*** Material for the task Section Begins ***
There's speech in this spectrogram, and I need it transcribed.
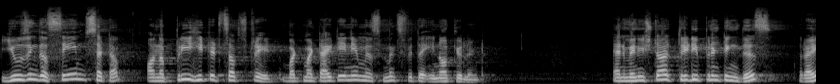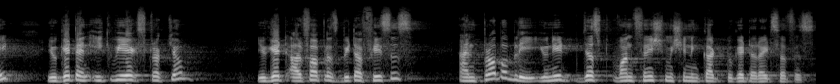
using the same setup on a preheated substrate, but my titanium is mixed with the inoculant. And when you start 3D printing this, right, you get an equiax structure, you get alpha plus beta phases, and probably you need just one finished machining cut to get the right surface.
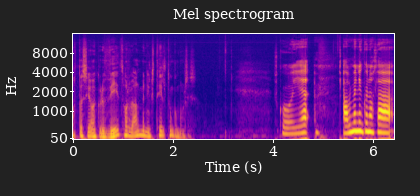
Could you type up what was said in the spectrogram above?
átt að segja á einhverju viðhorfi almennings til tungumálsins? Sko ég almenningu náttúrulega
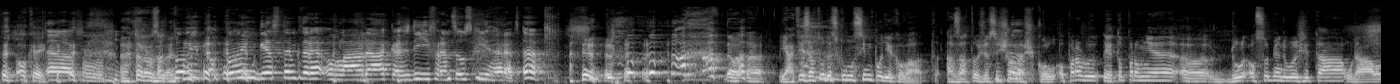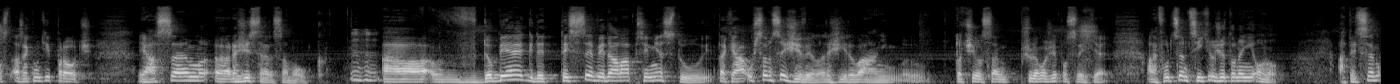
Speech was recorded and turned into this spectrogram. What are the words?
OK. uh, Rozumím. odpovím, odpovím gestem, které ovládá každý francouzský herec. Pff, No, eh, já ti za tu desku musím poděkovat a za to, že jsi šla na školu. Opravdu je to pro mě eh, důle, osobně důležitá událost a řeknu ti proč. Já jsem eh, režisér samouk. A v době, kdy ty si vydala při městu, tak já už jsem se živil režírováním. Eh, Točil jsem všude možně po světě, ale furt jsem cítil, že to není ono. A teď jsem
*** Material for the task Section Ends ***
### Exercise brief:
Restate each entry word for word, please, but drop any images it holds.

### Answer:
There's speech in this spectrogram, and I need it transcribed.
using the same setup on a preheated substrate, but my titanium is mixed with the inoculant. And when you start 3D printing this, right, you get an equiax structure, you get alpha plus beta phases, and probably you need just one finished machining cut to get the right surface.
Could you type up what was said in the spectrogram above?
átt að segja á einhverju viðhorfi almennings til tungumálsins? Sko ég almenningu náttúrulega
Speech was recorded and turned into this spectrogram. What are the words?
OK. uh, Rozumím. odpovím, odpovím gestem, které ovládá každý francouzský herec. Pff, No, eh, já ti za tu desku musím poděkovat a za to, že jsi šla na školu. Opravdu je to pro mě eh, důle, osobně důležitá událost a řeknu ti proč. Já jsem eh, režisér samouk. A v době, kdy ty si vydala při městu, tak já už jsem se živil režírováním. Eh, Točil jsem všude možně po světě, ale furt jsem cítil, že to není ono. A teď jsem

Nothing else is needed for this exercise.